Friday, September 26, 2008
Photo creative-commons Wikimedia.
My friend Niles is a railroad buff. He’s constantly collecting books and magazine articles about railroading history, and is a co-author of this post.
Recently, he found an issue of Trains magazine from May 1972 that had an interesting article by George W.Hilton called "The view of the viaduct from in front of the diner", recounting a rather odd incident on the Erie-Lackawanna Railroad in 1961.
According to Hilton's account, a westbound Erie-Lackawanna train from New York to Chicago, which he was on at the time, stopped at Hornell, NY, about an hour west of Corning, where things got interesting. Not even half a minute had passed since the train left the station to continue on its way when the engineer suddenly saw that just ahead was an eastbound freight train about to enter the main line at a nearby junction, which meant that his passenger train would be right in its path. Not a happy situation, to be sure. The engineer realized that if he jammed on his brakes right away, the freight would hit one of his head-end cars (the closed cars up at the front, for baggage or freight) and miss his single passenger coach, which was the last car on the train. As it turned out, one of the head-end cars was in fact hit by the freight locomotive, and the other cars derailed, but the passenger car stayed on the rails, apparently safe and sound. When the dust cleared, Hilton got up and jumped from the rear doorway of the coach.
Here’s where the story gets interesting. Hilton writes:
"What seemed odd to me was that two soldiers were running around,
obviously in some agitation, with their rifles over their shoulders
and otherwise ready for action. I hadn't seen them previously... From
where had these soldiers come, and why did they appear in such distress?”

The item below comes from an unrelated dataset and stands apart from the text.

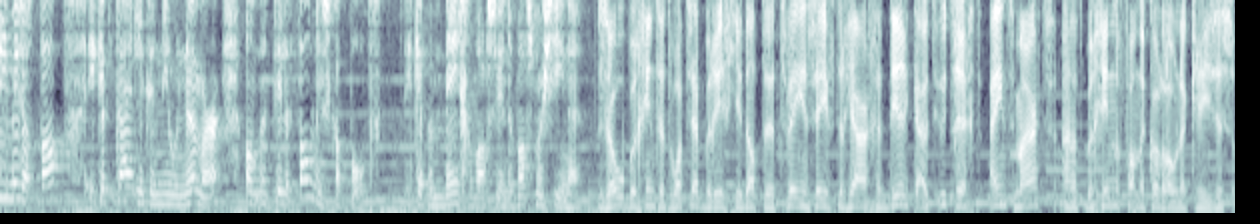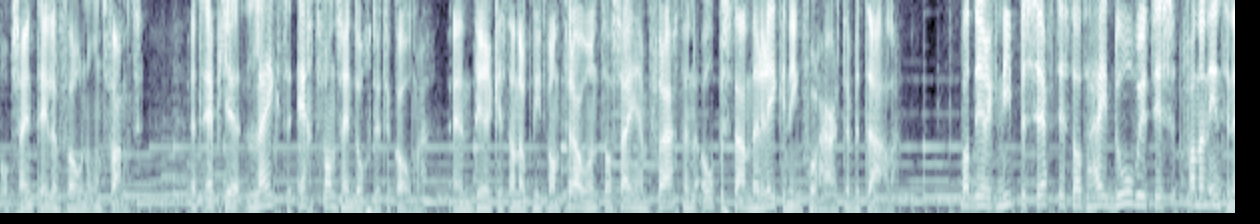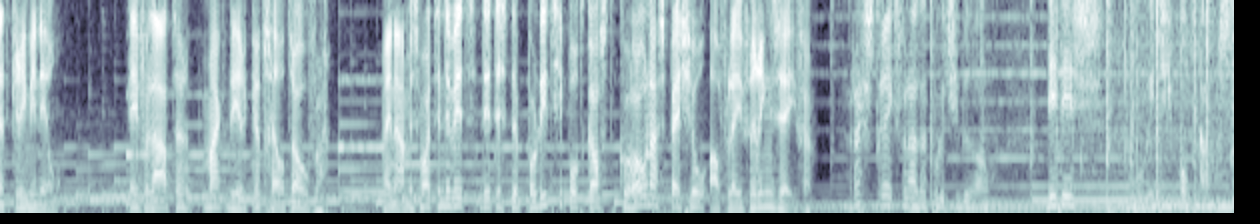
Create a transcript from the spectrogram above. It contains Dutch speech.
Goedemiddag pap, ik heb tijdelijk een nieuw nummer, want mijn telefoon is kapot. Ik heb hem meegewassen in de wasmachine. Zo begint het WhatsApp-berichtje dat de 72-jarige Dirk uit Utrecht eind maart aan het begin van de coronacrisis op zijn telefoon ontvangt. Het appje lijkt echt van zijn dochter te komen. En Dirk is dan ook niet wantrouwend als zij hem vraagt een openstaande rekening voor haar te betalen. Wat Dirk niet beseft is dat hij doelwit is van een internetcrimineel. Even later maakt Dirk het geld over. Mijn naam is Martin de Wit. Dit is de politiepodcast Corona Special aflevering 7. Rechtstreeks vanuit het politiebureau. Dit is de politiepodcast.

It turned out that the freight car which had been hit had been carrying nuclear weapons. The soldiers were responsible for guarding them. The railroad very wisely called up the Atomic Energy Commission (or AEC, forerunner of the present-day Nuclear Regulatory Commission), who had good news and bad news for them. The good news was that no nuclear components were on board. Those were shipped separately through other channels. The bad news was that since all nuclear weapons contain a fairly powerful conventional-explosive detonator, there was some risk of a fairly big bang. The AEC cautioned the railroad against building a temporary bypass or “shoo-fly” track around the wreck to let other trains pass until a safety engineer could be flown in from Washington to oversee the safe removal of the detonators.
I think that the incident depicted in this article is a great metaphor for the fiscal train wreck we’re now witnessing on Wall Street. The safety engineers, Mr. Bernanke and Mr Paulson are recommending a taxpayer-financed three-quarters-of-a-trillion-dollar “shoofly” (the much-talked-about bailout which as of this writing is still not a done deal) for the criminally-mismanaged firms which ran the train off the track in the first place. The porter, Mr. Bush, is trying to reassure the passengers that everything is under control and there’s no reason to panic. Meanwhile, no one knows, or will say how big the explosion from the damaged lead freight car will be, a recessionary fizzle or a 1929-style Armageddon.